The £601,000 project – of which SSF will fund 62%, or £370,636 – will be the salmon farmer’s second such collaboration with the University of Aberdeen, feed specialists BioMar and the Scottish Aquaculture Innovation Centre (SAIC).
Combined, the two projects bring the company’s investment in applied research into gill health to almost £750,000 since 2018, it said in a press release.
SSF’s head of fish health, Dr Ralph Bickerdike, said: “The gills are hugely important to the overall health and wellbeing of Atlantic salmon, yet the factors affecting these vital organs are as highly complex as they are little understood. This second gill health project seeks to explore further the early insights gleaned in our initial collaboration, helping increase knowledge of the key risks and how to pre-empt and avoid them.”
The 18-month project, Spatial and temporal drivers of gill pathology in Atlantic salmon, will focus efforts on two key outcomes:
- Exploring the effect of geography and seasonal influences on gill health, in order that additional preventative and continuous measures can be identified and deployed
- Testing the accuracy of a range of new biomarkers - a suite of veterinary tests which help indicate the health status of fish and will enable more informed decisions.
An international challenge
The insights gleaned won’t just benefit SSF.
SAIC’s aquaculture innovation manager for the gill health project, Caroline Griffin, explained: “Gill health has become one of the biggest challenges facing salmon production – not only in Scotland, but in Norway and internationally.
“SAIC is supporting a range of projects across Scotland, drawing on the expertise in our academic institutions and industry to understand the issue and develop innovative solutions. The new knowledge gained will be shared across the sector, helping salmon farmers to maintain healthy populations of farmed fish.”
The devastating effects of gill-related challenges were demonstrated at SSF’s Lismore North farm in Loch Linnhe, which experienced unusually high mortalities of 22% during the last crop as a direct result of complex gill health disorder.
Bickerdike said: “When seawater temperature rises, even by something as seemingly slight as 0.5 degrees, more marine organisms grow. In the summer of 2018 – the joint hottest summer on record for the UK – we experienced a phytoplankton bloom in the Loch Linnhe area which resulted in a challenge to gill health. Increasing our understanding of what more we can do to pre-empt and prevent these kinds of challenges is a priority.”
The Lismore North farm witnessed 15% mortalities earlier in the same crop due to Saprolegnia – a health challenge which arises at freshwater stage and another area currently being researched by SSF, SAIC and partners – contributing to an overall survival rate of 59% for the total crop.
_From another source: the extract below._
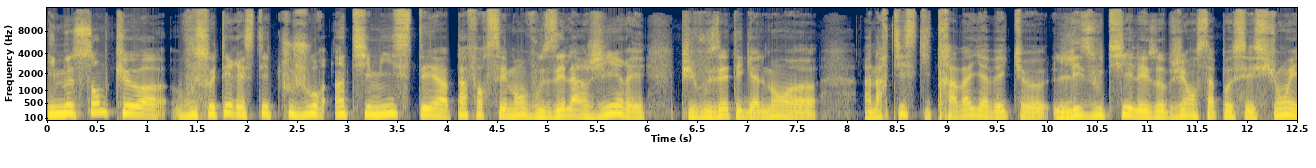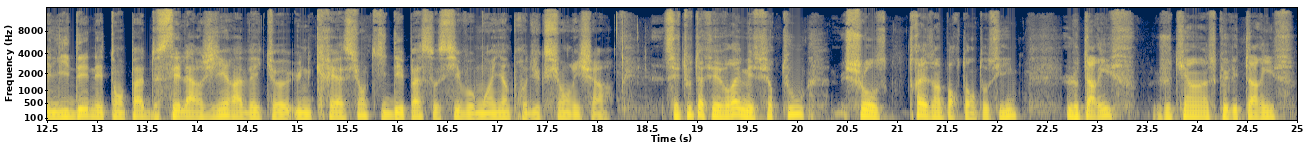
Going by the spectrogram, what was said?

This compares with survival rates in excess of 90% for the previous three crops.
Strong average survival rate
Bickerdike said: “Across our farming estate, average end of crop survival is now 87.2%; a strong survival rate that has been aided by Scottish Sea Farms investing over £10 million in applied research into fish health in the last five years alone.
“The challenges experienced at Lismore North, whilst isolated, are precisely the reason why we continue to invest and build our knowledge in order to fully deliver our ‘prevention over cure’ approach to fish welfare and boost survival rates even further.”
The first collaborative applied research project into gill health by the project partners was the two-year Clinical nutrition and the treatment of Atlantic salmon gill diseases (NAGD) project, which began in early 2018 and cost £798,400, of which Scottish Sea Farms contributed £376,000.
The Saprolegnia-related project, Exploring the risk factors for Saprolegniosis outbreaks in salmon farms, involves partners from across the sector including Benchmark, Cooke Aquaculture Scotland, Europharma, Grieg Seafood Shetland, Landcatch Natural Selection, Mowi Scotland, Pulcea, RSPCA, SAIC, the Scottish Salmon Producers’ Organisation, SSF, and the universities of Aberdeen and Glasgow. The three-year project will cost £1.1m, of which SSF is contributing £102,000.